By CHRIS COSTELLO
What do hurricanes, terrorist attacks, pandemics, computer viruses, tornadoes, and hackers have in common? They can all disrupt your business operations. And depending upon the severity, each has the
potential to cripple your company if you don’t have adequate
contingency plans in place.
Over the last decade or so, the business continuity and disaster
recovery landscape has evolved substantially. We’re coping with
a wide variety of risks and threats that have emerged as a result of
political issues, climate change, and advancements in technology.
Fortunately, the development of new methods for protecting businesses has kept pace with the transforming environment.
The study annually surveys information technology executives
in the U.S. and abroad to learn more about the latest trends in
disaster recovery and business continuity. This year, 84 percent
of U.S. companies surveyed reported they
have plans in place to deal with unexpected
disruptions, an increase of more than 10
percentage points over the last five years.
We’ve seen a clear increase in preparedness, as well as shifts in businesses’
investments since we initiated the Business
Continuity Study in 2001.
So what’s on the minds of IT leaders
Clouds on the Horizon
It’s almost impossible to read a tech
blog today without coming across “the
cloud.” And that’s because cloud services
have the potential to make a tremendous
impact on the way businesses and their
With built-in scalability, flexibility and
availability, cloud services also open the
door for new ways of storing and protect-
ing business data in a disaster scenario. We found that one in every
four U.S. companies surveyed in the 2011 Business Continuity

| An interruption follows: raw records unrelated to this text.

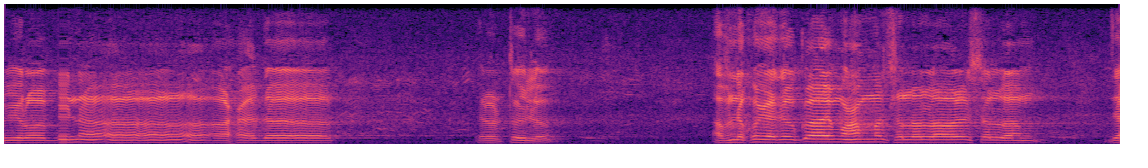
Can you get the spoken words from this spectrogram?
بربنا أحدا এর অর্থ হইল আপনি কইয়া দেও কয় মোহাম্মদ সাল্লাহ সাল্লাম যে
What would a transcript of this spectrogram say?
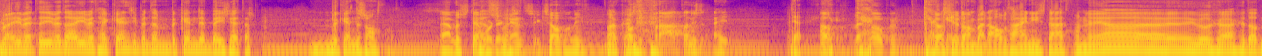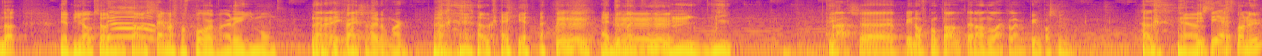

Study already uses cloud capabilities for contingency planning –
and another 29 percent are considering doing so.